If Treasury rates rise above the original mortgage rate, the borrower benefits from this, because the price of Treasuries will fall, and the borrower will be able to setup a portfolio that mimics the original cash flows at a lower price than the amount that would have had to be repaid.
With yield maintenance, the note is paid off. But with defeasance, the note continues to term. Defeasance does not change anything about the cash inflows to the lender. While yield maintenance penalizes the lender when Treasury rates fall, fluctuations in the Treasury rates do not affect the lender using defeasance.
Pros: non-recourse loans, low interest rates, high leverage; assumable
Cons: Complicated process to setup; high cost to exit the loan early

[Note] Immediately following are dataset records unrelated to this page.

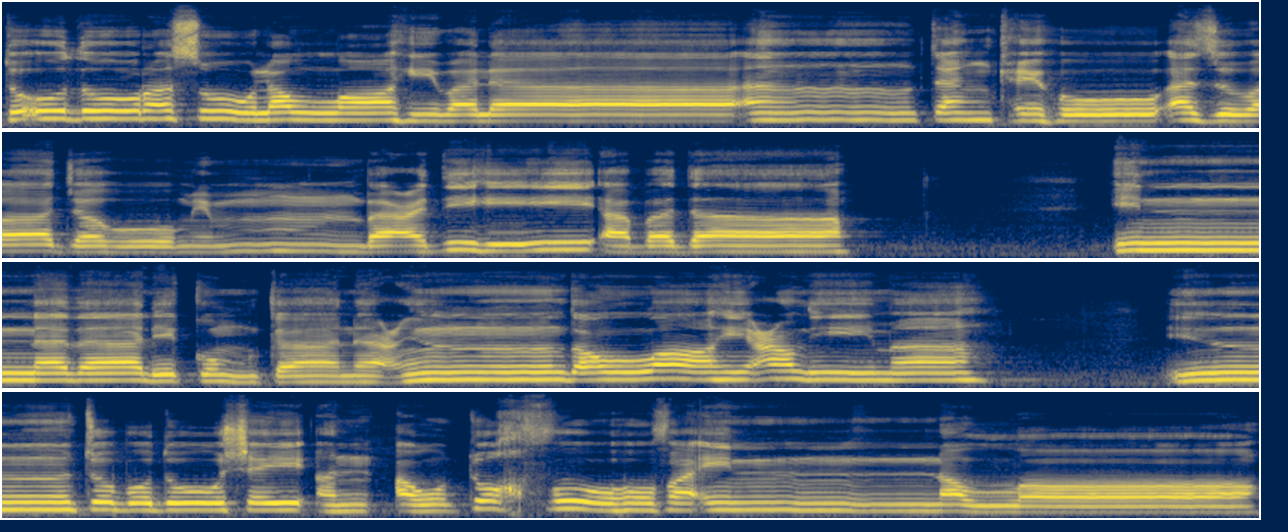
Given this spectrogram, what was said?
تؤذوا رسول الله ولا أن تنكحوا أزواجه من بعده أبدا إن ذلكم كان عند الله عظيما إن تبدوا شيئا أو تخفوه فإن الله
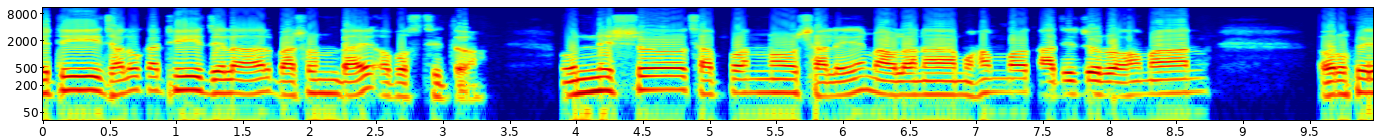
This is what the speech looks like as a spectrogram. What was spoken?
এটি ঝালকাঠি জেলার বাসন্ডায় অবস্থিত। উনিশশো ছাপ্পান্ন সালে মাওলানা মুহাম্মদ আজিজুর রহমান ওরফে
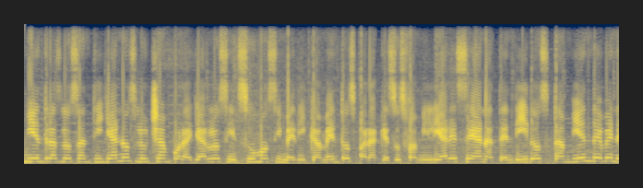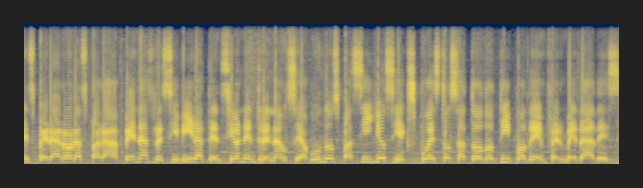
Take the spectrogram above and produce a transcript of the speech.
Mientras los antillanos luchan por hallar los insumos y medicamentos para que sus familiares sean atendidos, también deben esperar horas para apenas recibir atención entre nauseabundos pasillos y expuestos a todo tipo de enfermedades.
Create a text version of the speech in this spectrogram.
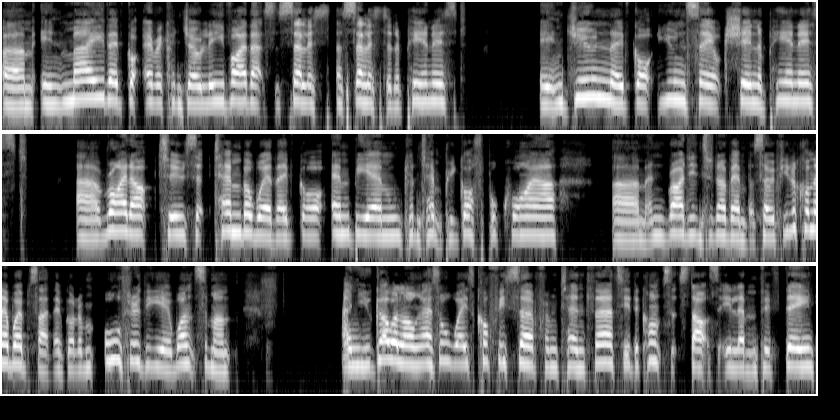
Um, in May, they've got Eric and Joe Levi, that's a cellist, a cellist and a pianist. In June, they've got Yoon Seok Shin, a pianist, uh, right up to September, where they've got MBM Contemporary Gospel Choir, um, and right into November. So if you look on their website, they've got them all through the year, once a month. And you go along, as always, coffee served from 10.30. The concert starts at 11.15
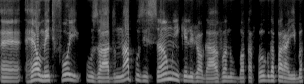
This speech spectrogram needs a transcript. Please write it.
é, realmente foi usado na posição em que ele jogava no Botafogo da Paraíba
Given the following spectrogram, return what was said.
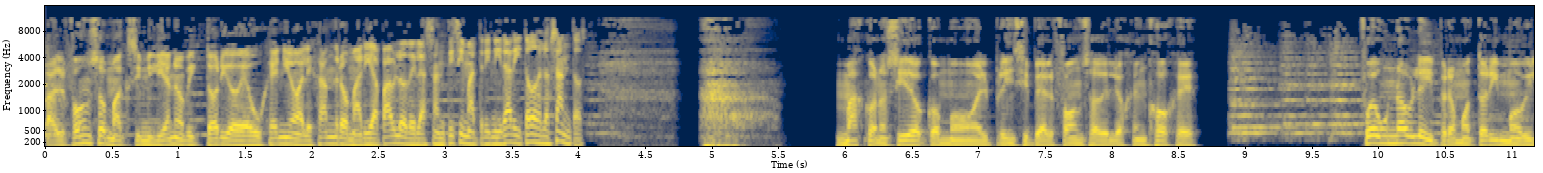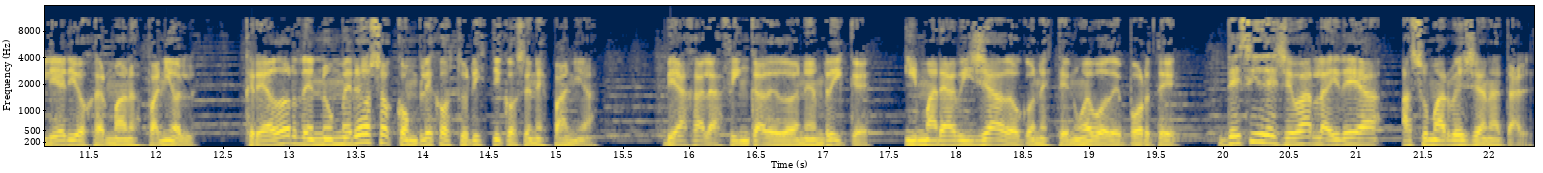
Alfonso Maximiliano Victorio Eugenio Alejandro María Pablo de la Santísima Trinidad y todos los santos. Más conocido como el príncipe Alfonso de Lojenjoje, fue un noble y promotor inmobiliario germano-español, creador de numerosos complejos turísticos en España. Viaja a la finca de don Enrique y maravillado con este nuevo deporte, decide llevar la idea a su Marbella natal.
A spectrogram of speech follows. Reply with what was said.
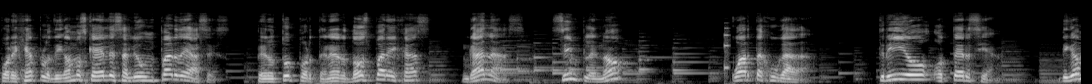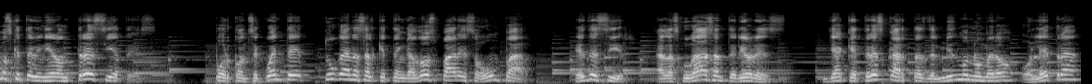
por ejemplo, digamos que a él le salió un par de ases, pero tú por tener dos parejas, ganas. Simple, ¿no? Cuarta jugada. Trío o tercia. Digamos que te vinieron tres sietes. Por consecuente, tú ganas al que tenga dos pares o un par, es decir, a las jugadas anteriores, ya que tres cartas del mismo número o letra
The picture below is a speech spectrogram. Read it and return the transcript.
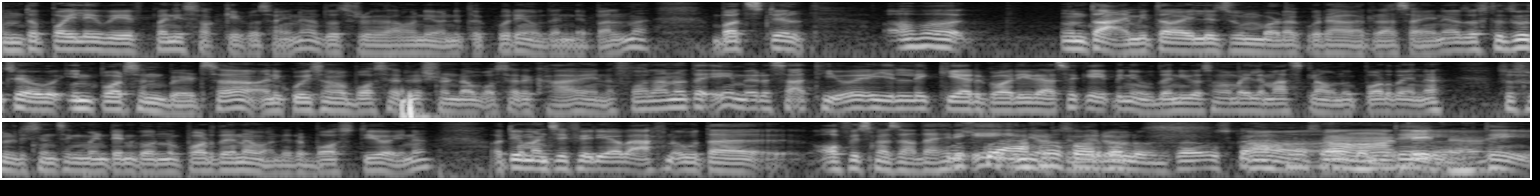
हुन त पहिल्यै वेभ पनि सकिएको छैन। दोस्रो वेभ आउने भने त कुरै हुँदैन नेपालमा। बट स्टिल अब हुन त हामी त अहिले जुमबाट कुरा गरिरहेको छ होइन? जस्तो जो चाहिँ अब इन पर्सन भेट्छ अनि कोहीसँग बसेर रेस्टुरेन्टमा बसेर खायो होइन? फलानु त ए मेरो साथी हो यसले केयर गरिरहेछ केही पनि हुँदैन योसँग मैले मास्क लाउनु पर्दैन सोसियल डिस्टेन्सिङ मेन्टेन गर्नु पर्दैन भनेर बस्थ्यो होइन? त्यो मान्छे फेरि अब आफ्नो उता अफिसमा जाँदाखेरि। त्यही।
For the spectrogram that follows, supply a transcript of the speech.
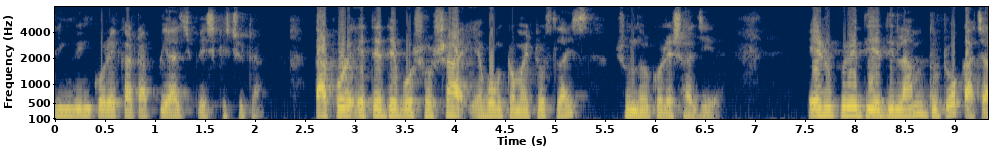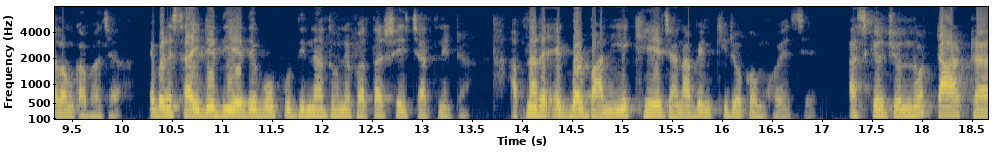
রিং রিং করে কাটা পেঁয়াজ বেশ কিছুটা। তারপর এতে দেব শসা এবং টমেটো স্লাইস সুন্দর করে সাজিয়ে। এর উপরে দিয়ে দিলাম দুটো কাঁচা লঙ্কা ভাজা। এবারে সাইডে দিয়ে দেব পুদিনা, ধনে পাতার সেই চাটনিটা। আপনারা একবার বানিয়ে খেয়ে জানাবেন কীরকম হয়েছে। আজকের জন্য টাটা।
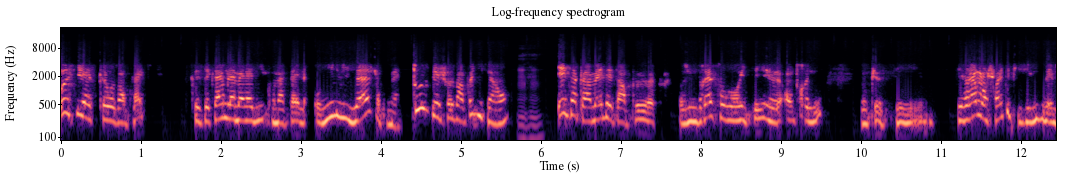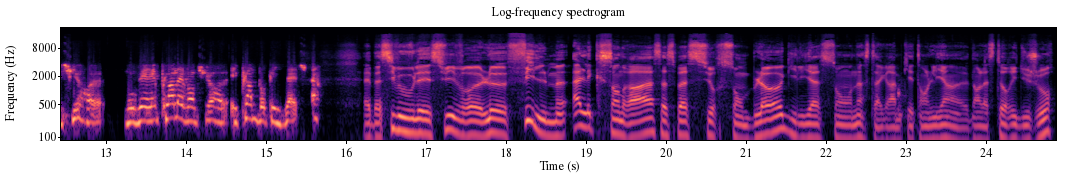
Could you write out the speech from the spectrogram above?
aussi la sclérose en plaques, parce que c'est quand même la maladie qu'on appelle au mille visages, donc on a tous des choses un peu différentes. Mhm. Et ça permet d'être un peu dans une vraie sororité euh, entre nous. Donc euh, c'est vraiment chouette. Et puis si vous voulez me suivre, euh, vous verrez plein d'aventures et plein de beaux paysages. Eh ben, si vous voulez suivre le film Alexandra, ça se passe sur son blog. Il y a son Instagram qui est en lien euh, dans la story du jour.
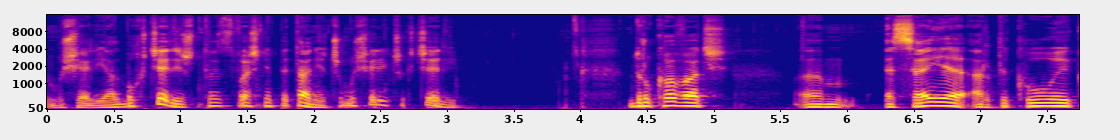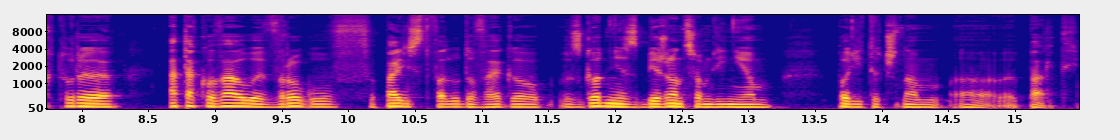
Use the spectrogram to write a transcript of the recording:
musieli albo chcieli, to jest właśnie pytanie, czy musieli, czy chcieli, drukować eseje, artykuły, które atakowały wrogów państwa ludowego zgodnie z bieżącą linią polityczną e, partii.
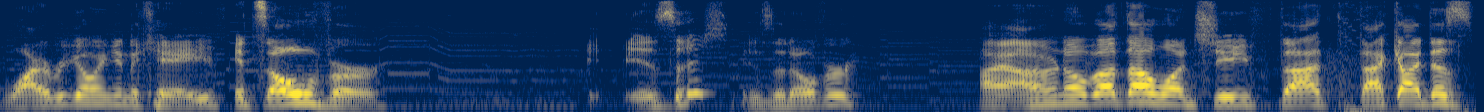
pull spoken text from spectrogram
Why are we going in a cave? It's over. Is it? Is it over? I, I don't know about that one, Chief. That, that guy does...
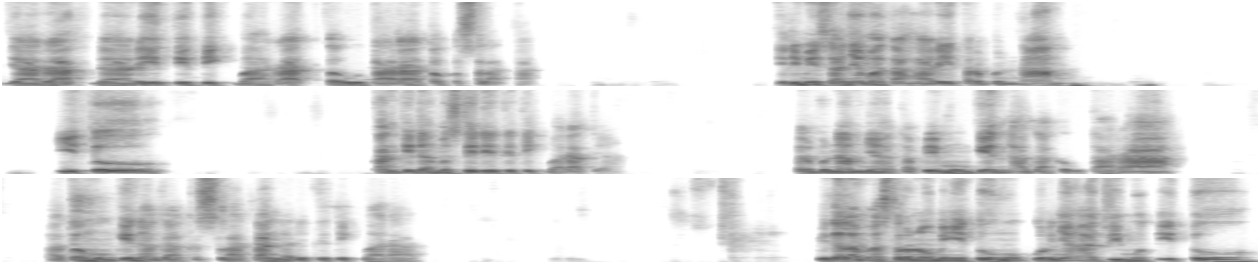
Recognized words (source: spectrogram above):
jarak dari titik barat ke utara atau ke selatan. Jadi misalnya matahari terbenam itu kan tidak mesti di titik barat ya terbenamnya, tapi mungkin agak ke utara atau mungkin agak ke selatan dari titik barat. Di dalam astronomi itu ngukurnya azimut itu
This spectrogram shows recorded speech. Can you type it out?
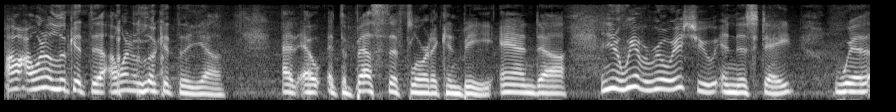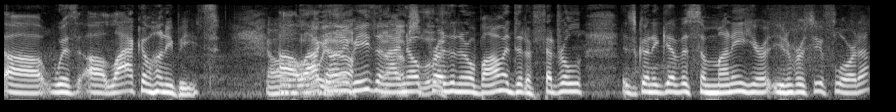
I, I want to look at the. I want to look at the. Uh, at, at, at the best that Florida can be, and uh, and you know we have a real issue in this state with uh, with uh, lack of honeybees. Uh, lack Oh, of yeah. honeybees, and Yeah, I know absolutely. President Obama did a federal is going to give us some money here at the University of Florida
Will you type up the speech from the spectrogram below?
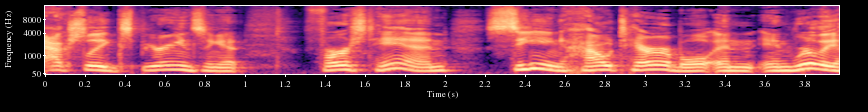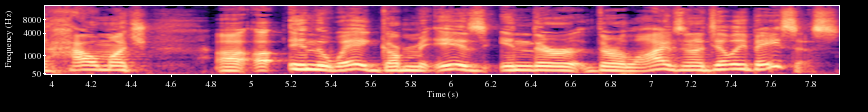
actually experiencing it firsthand seeing how terrible and and really how much uh, in the way government is in their their lives on a daily basis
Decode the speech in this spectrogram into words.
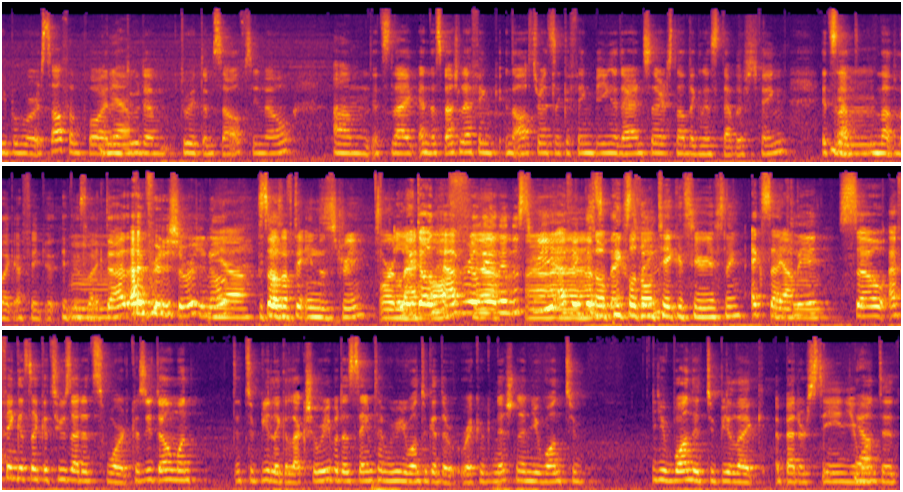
people who are self-employed Yeah. and do them do it themselves. You know, um, it's like and especially I think in Austria it's like a thing being a dancer. It's not like an established thing. It's not Mm. not like I think it, it is like Mm. that. I'm pretty sure. You know. Yeah. because So- of the industry or We don't have really yeah. an industry. I Uh, think that's So people don't take it seriously. Exactly. Yeah. So I think it's like a two-sided sword because you don't want it to be like a luxury, but at the same time, you really want to get the recognition and you want to, you want it to be like a better scene. You Yeah. want it.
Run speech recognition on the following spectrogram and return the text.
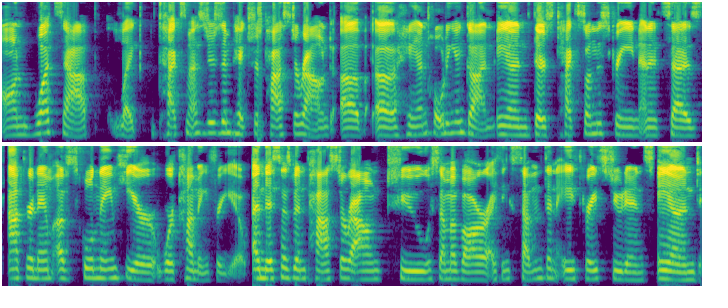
on WhatsApp like text messages and pictures passed around of a hand holding a gun and there's text on the screen and it says acronym of school name here we're coming for you and this has been passed around to some of our i think seventh and eighth grade students and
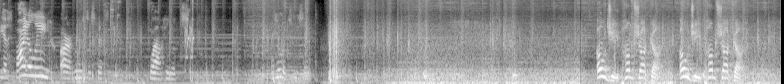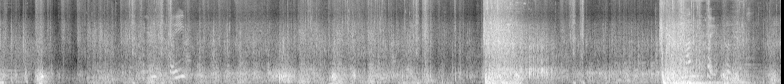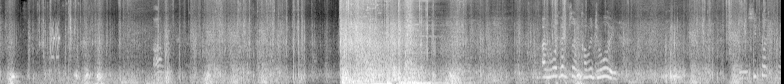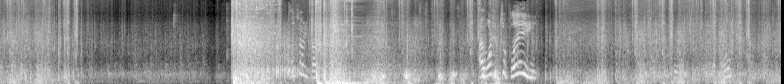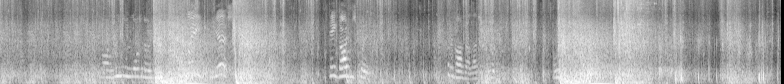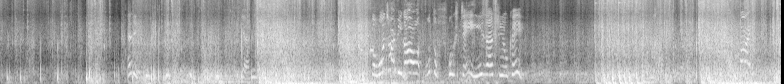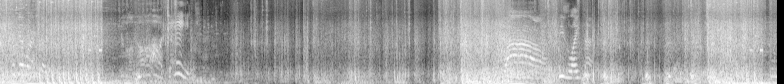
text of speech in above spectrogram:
Yes, finally! Alright, who's this guy? Wow, he looks. OG Pump Shotgun. OG Pump Shotgun. He played. Not even play. Perfect. Um, I want him to come and join. I want him to play. Play. Yes. Hey, God, he's playing. Eddie. Yeah. The one time he got what the fuck? Dang, he's actually okay. Bye. Forget what I said. Ah, dang. Wow, he's like that.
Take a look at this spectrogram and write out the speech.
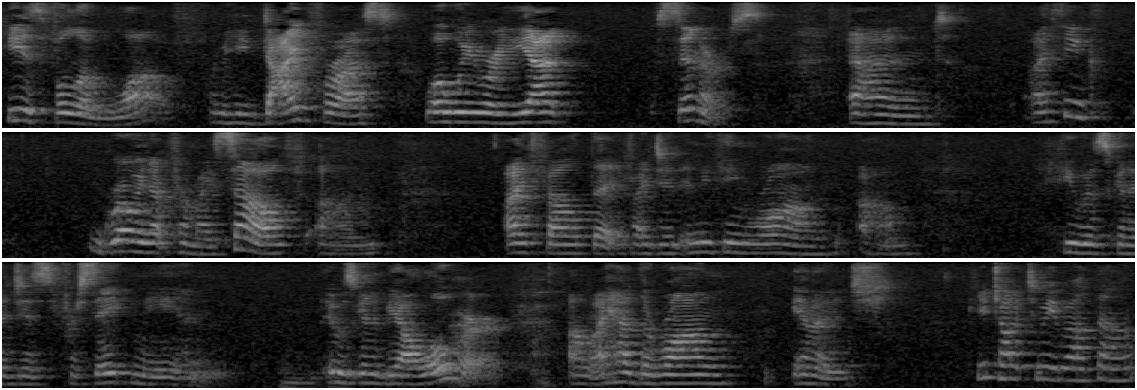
He is full of love. I mean, He died for us while we were yet sinners. And I think growing up for myself, um, I felt that if I did anything wrong, um, he was going to just forsake me and it was going to be all over. Um, I had the wrong image. Can you talk to me about that?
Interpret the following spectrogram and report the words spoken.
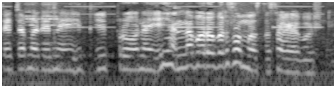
त्याच्यामध्ये मी इतकी प्रो नाही. ह्यांना बरोबर समजतं सगळ्या गोष्टी.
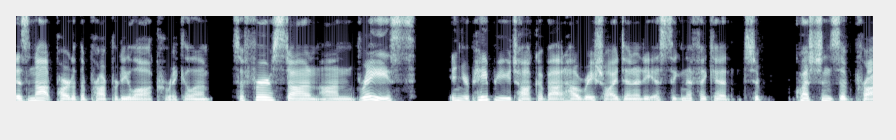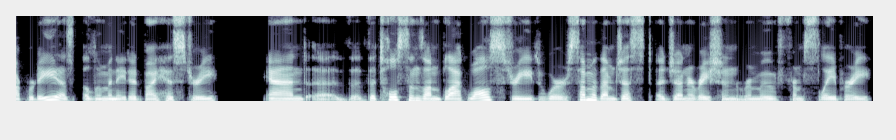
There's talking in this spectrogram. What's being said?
is not part of the property law curriculum. So first on on race, in your paper you talk about how racial identity is significant to questions of property as illuminated by history and uh, the, the Tulsans on Black Wall Street were some of them just a generation removed from slavery.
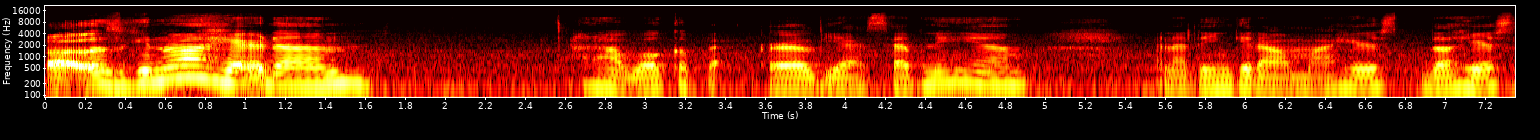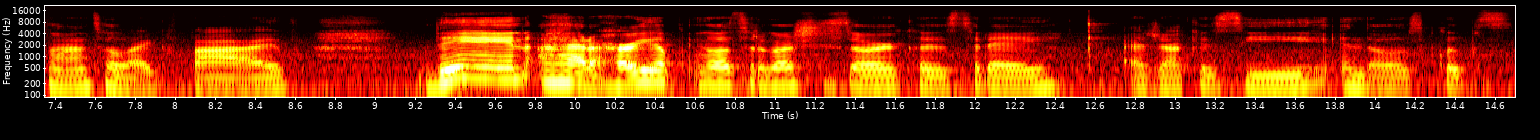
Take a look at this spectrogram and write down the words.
I was getting my hair done and i woke up early at 7 a.m and i didn't get out my hair the hair salon until like 5 then i had to hurry up and go to the grocery store because today as y'all can see in those clips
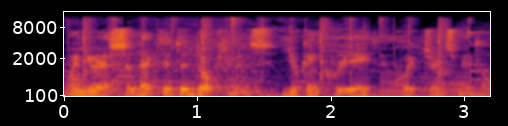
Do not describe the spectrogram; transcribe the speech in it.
When you have selected the documents, you can create a quick transmittal.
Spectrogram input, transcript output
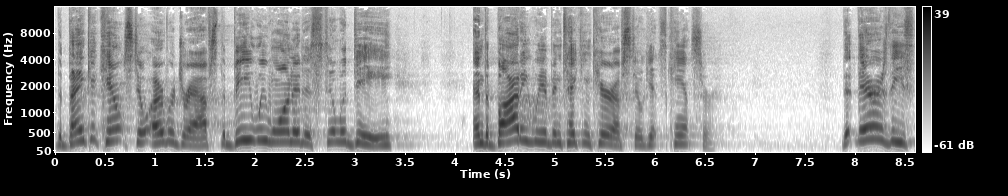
the bank account still overdrafts, the B we wanted is still a D, and the body we have been taking care of still gets cancer. That there is these,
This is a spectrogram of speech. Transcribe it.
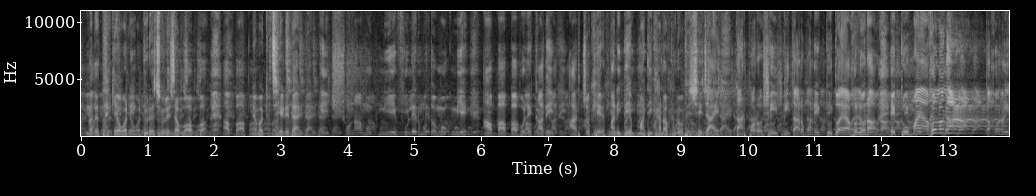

There are some lenders that have lockout periods at the beginning of the loan that will not allow you to pay off the loan. Generally, a lockout period is the first one or two years of the loan. After the lockout period expires, the borrower can prepay the loan. Lenders with a lockout period generally have yield maintenance for a prepayment penalty.
Some lenders will allow you to pay down up to 20 percent of the loan balance in any given year without incurring a prepayment penalty. If your goal is to pay off the loan as soon as possible, this is a perfect prepayment option to have.
Before Choosing the Type of Prepayment Penalty Know Your Exit Strategy
Now that you know the basics about prepayment penalties, you’re ready to decide what structure makes most sense for you.
It is so stinking easy to focus on the interest rate as the most important element of the loan. It may or may not be. That isn’t the purpose of this discussion. The purpose is to educate and help you ask better questions so you can make better decisions.
None of us know what the future holds, we hope our marriages last forever and our loans go full term. But life is full of curve balls.
The best advice I can give to an investor around prepayment penalties is to really know your exit strategy. There should be multiple exit strategies both considered and in place. Whatever aligns best with the most probable exit strategy based on your due diligence and business model is the way to go.